Required action:
Leave out the images and return all the data word for word.

Available data:
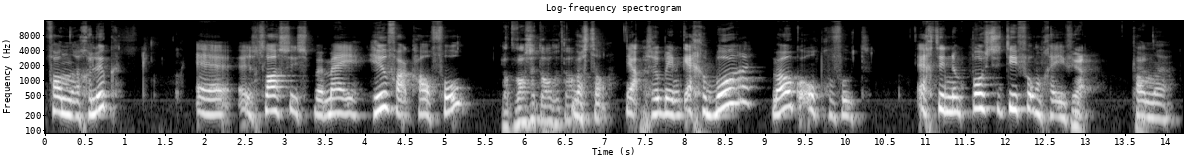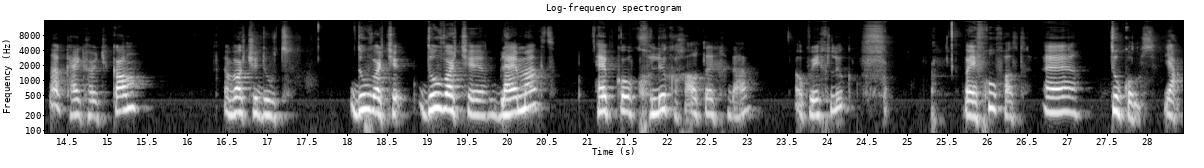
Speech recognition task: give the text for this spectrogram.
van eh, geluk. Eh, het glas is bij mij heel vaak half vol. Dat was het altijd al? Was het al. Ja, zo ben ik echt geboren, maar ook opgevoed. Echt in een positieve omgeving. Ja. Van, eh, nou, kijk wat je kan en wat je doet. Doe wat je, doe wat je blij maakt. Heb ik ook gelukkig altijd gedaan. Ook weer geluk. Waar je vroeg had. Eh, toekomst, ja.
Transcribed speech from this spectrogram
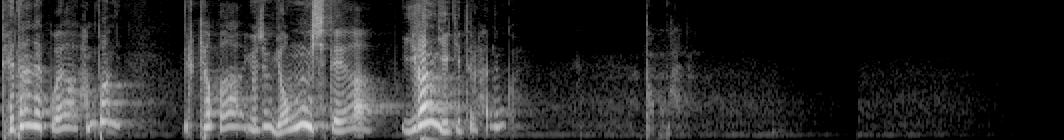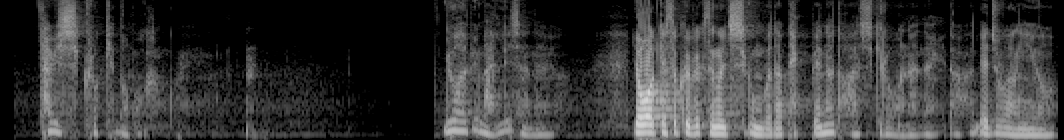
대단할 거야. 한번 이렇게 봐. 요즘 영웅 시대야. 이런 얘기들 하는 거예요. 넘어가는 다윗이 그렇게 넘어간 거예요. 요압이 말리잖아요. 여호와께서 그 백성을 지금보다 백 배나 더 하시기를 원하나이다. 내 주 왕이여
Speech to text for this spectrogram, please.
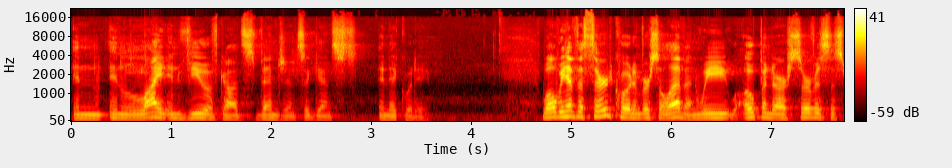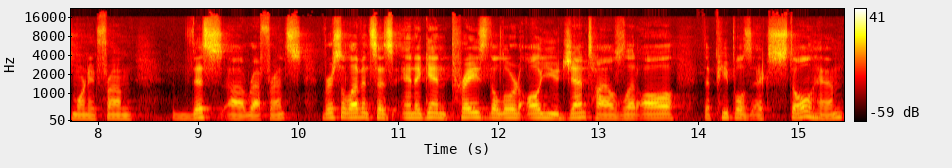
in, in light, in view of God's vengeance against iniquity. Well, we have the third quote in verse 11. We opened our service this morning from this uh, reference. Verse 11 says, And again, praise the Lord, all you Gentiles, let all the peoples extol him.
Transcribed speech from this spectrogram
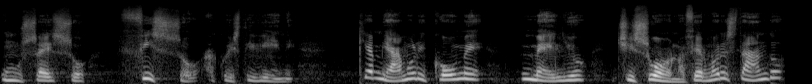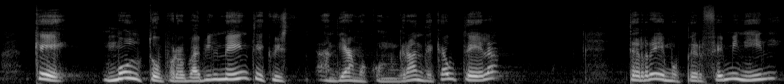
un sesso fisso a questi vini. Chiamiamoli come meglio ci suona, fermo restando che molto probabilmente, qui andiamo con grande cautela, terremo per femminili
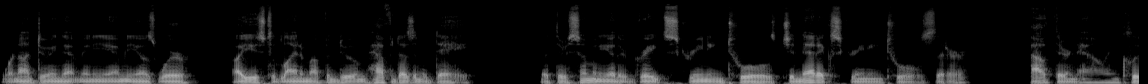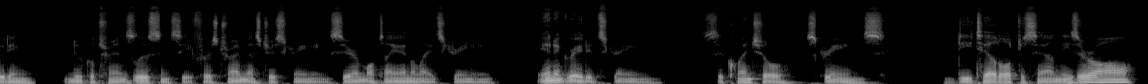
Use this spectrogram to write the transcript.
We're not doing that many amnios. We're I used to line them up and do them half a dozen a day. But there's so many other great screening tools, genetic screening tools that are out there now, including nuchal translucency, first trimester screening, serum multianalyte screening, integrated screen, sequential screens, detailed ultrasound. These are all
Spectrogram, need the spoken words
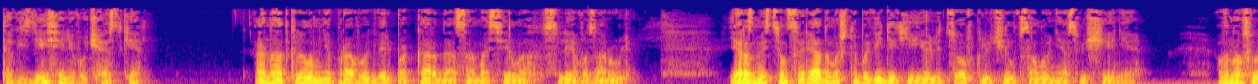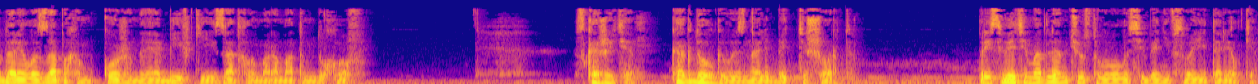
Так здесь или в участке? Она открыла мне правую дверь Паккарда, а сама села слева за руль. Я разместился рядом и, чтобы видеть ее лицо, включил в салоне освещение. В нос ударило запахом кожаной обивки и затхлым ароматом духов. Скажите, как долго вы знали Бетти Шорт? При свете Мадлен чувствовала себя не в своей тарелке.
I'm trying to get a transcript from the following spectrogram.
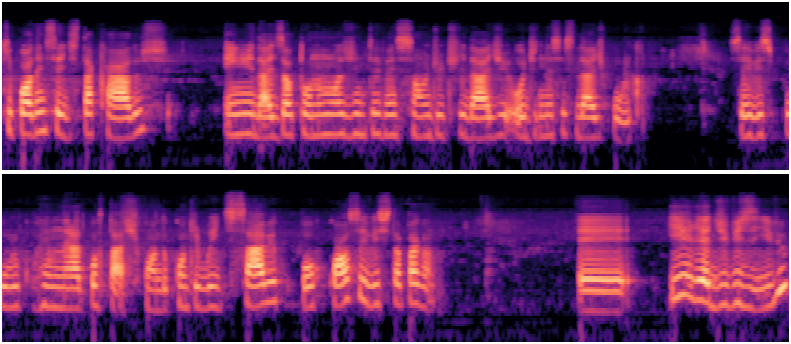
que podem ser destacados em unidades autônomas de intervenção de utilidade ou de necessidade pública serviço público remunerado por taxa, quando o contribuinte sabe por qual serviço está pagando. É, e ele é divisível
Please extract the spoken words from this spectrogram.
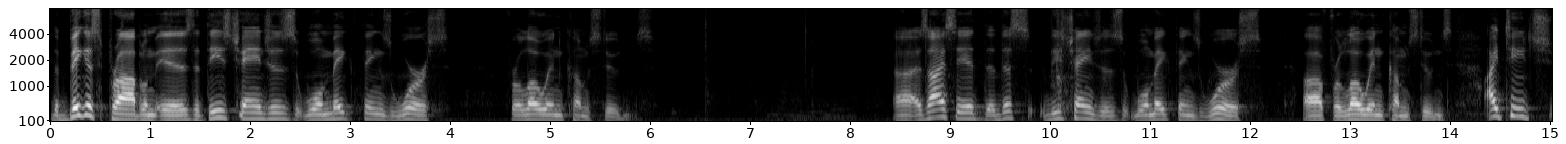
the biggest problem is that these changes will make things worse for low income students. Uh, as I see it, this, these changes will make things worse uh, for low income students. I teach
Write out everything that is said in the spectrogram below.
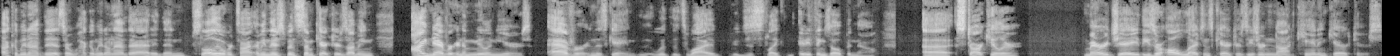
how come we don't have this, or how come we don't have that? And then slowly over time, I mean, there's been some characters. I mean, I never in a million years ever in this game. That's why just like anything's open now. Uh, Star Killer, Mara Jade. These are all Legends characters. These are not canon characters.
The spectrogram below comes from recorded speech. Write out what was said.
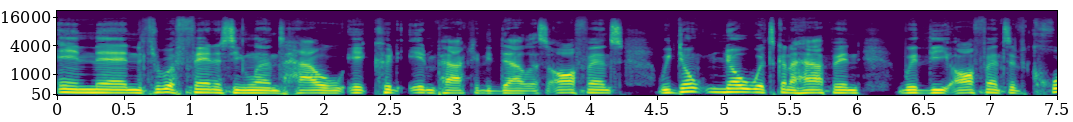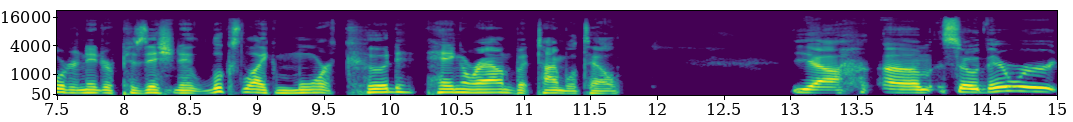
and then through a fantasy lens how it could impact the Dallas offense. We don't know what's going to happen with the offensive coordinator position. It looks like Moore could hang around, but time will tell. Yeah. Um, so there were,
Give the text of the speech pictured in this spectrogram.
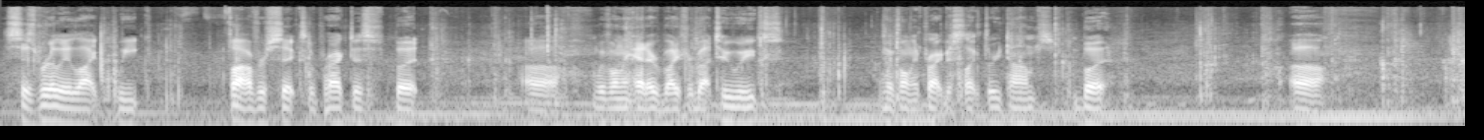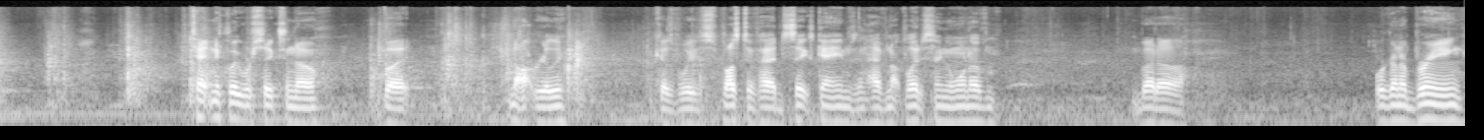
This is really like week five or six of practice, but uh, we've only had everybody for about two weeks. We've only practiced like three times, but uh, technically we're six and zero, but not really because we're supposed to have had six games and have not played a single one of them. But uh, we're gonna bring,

Answer to this task:
Speech recognition task: give the text for this spectrogram.
van eh, geluk. Eh, het glas is bij mij heel vaak half vol. Dat was het altijd al? Was het al. Ja, zo ben ik echt geboren, maar ook opgevoed. Echt in een positieve omgeving. Ja. Van, eh, nou, kijk wat je kan en wat je doet. Doe wat je, doe wat je blij maakt. Heb ik ook gelukkig altijd gedaan. Ook weer geluk. Waar je vroeg had. Eh, toekomst, ja.
Transcribed speech from this spectrogram
대단할 거야. 한번 이렇게 봐. 요즘 영웅 시대야. 이런 얘기들 하는 거예요. 넘어가는 다윗이 그렇게 넘어간 거예요. 요압이 말리잖아요. 여호와께서 그 백성을 지금보다 백 배나 더 하시기를 원하나이다. 내 주 왕이여
Speech to text for this spectrogram, please.
in, in light, in view of God's vengeance against iniquity. Well, we have the third quote in verse 11. We opened our service this morning from this uh, reference. Verse 11 says, And again, praise the Lord, all you Gentiles, let all the peoples extol him.
Transcribed speech from this spectrogram
un sesso fisso a questi vini. Chiamiamoli come meglio ci suona, fermo restando che molto probabilmente, qui andiamo con grande cautela, terremo per femminili
Use this spectrogram to write the transcript.
We're not doing that many amnios. We're I used to line them up and do them half a dozen a day. But there's so many other great screening tools, genetic screening tools that are out there now, including nuchal translucency, first trimester screening, serum multianalyte screening, integrated screen, sequential screens, detailed ultrasound. These are all
Spectrogram, need the spoken words
Так здесь или в участке? Она открыла мне правую дверь Паккарда, а сама села слева за руль. Я разместился рядом и, чтобы видеть ее лицо, включил в салоне освещение. В нос ударило запахом кожаной обивки и затхлым ароматом духов. Скажите, как долго вы знали Бетти Шорт? При свете Мадлен чувствовала себя не в своей тарелке.
I'm trying to get a transcript from the following spectrogram.
que podem ser destacados em unidades autônomas de intervenção de utilidade ou de necessidade pública serviço público remunerado por taxa, quando o contribuinte sabe por qual serviço está pagando. É, e ele é divisível
Please extract the spoken words from this spectrogram.
the biggest problem is that these changes will make things worse for low income students. Uh, as I see it, this, these changes will make things worse uh, for low income students. I teach
Write out everything that is said in the spectrogram below.
how come we don't have this, or how come we don't have that? And then slowly over time, I mean, there's been some characters. I mean, I never in a million years ever in this game. That's why just like anything's open now. Uh, Star Killer, Mara Jade. These are all Legends characters. These are not canon characters.
The spectrogram below comes from recorded speech. Write out what was said.
and then through a fantasy lens how it could impact the Dallas offense. We don't know what's going to happen with the offensive coordinator position. It looks like Moore could hang around, but time will tell. Yeah. Um, so there were,
Give the text of the speech pictured in this spectrogram.
This is really like week five or six of practice, but uh, we've only had everybody for about two weeks. We've only practiced like three times, but uh, technically we're six and zero, but not really because we're supposed to have had six games and have not played a single one of them. But uh, we're gonna bring,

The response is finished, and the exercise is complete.